- **PROBLEM DETAILS**
Copy, from the data below, each line that has the word "spectrogram".

- **RECORDS**
——
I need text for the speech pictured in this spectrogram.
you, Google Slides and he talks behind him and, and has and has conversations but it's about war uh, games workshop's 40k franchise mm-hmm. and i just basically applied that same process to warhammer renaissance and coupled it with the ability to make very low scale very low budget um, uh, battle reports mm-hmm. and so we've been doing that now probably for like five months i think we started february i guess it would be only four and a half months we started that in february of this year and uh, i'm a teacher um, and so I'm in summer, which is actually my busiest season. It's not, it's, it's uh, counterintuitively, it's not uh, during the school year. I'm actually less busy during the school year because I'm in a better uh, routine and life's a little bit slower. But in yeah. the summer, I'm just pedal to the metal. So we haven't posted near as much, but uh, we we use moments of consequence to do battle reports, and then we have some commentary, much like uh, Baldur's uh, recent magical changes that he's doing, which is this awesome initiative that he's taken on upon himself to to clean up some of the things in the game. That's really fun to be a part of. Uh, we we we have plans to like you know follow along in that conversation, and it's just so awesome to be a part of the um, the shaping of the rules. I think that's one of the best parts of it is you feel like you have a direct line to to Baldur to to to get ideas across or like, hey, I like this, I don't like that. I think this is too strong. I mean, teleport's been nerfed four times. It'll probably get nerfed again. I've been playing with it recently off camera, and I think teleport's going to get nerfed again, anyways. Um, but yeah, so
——
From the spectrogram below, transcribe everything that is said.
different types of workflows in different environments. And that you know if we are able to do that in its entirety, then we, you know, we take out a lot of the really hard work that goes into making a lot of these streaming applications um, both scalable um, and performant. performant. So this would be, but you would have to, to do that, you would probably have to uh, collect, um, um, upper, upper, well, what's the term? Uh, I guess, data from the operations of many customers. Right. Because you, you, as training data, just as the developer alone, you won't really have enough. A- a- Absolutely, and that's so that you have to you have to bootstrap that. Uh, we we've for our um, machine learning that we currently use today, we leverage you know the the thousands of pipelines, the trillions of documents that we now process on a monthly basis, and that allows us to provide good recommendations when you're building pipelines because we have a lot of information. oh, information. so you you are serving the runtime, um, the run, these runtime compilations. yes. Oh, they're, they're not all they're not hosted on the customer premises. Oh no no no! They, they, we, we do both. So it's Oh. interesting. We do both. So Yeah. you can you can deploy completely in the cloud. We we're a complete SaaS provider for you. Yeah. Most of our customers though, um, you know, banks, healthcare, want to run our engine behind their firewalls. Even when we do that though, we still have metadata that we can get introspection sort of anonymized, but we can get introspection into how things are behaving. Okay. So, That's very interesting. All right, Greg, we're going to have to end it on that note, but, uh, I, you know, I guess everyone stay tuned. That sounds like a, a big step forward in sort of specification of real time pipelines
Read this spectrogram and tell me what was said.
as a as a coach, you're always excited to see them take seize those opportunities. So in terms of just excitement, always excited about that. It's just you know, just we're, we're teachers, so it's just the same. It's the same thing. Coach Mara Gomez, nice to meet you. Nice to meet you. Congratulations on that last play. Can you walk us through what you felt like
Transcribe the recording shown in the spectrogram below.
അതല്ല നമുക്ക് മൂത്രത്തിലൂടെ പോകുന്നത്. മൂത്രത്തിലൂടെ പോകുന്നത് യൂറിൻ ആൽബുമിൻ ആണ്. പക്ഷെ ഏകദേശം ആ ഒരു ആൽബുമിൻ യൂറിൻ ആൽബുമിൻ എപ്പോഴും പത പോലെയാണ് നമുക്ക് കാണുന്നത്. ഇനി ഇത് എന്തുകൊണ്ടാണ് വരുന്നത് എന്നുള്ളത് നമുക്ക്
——
- **EXERCISE SOLUTION**
I need text for the speech pictured in this spectrogram.
From the spectrogram below, transcribe everything that is said.
Read this spectrogram and tell me what was said.
Transcribe the recording shown in the spectrogram below.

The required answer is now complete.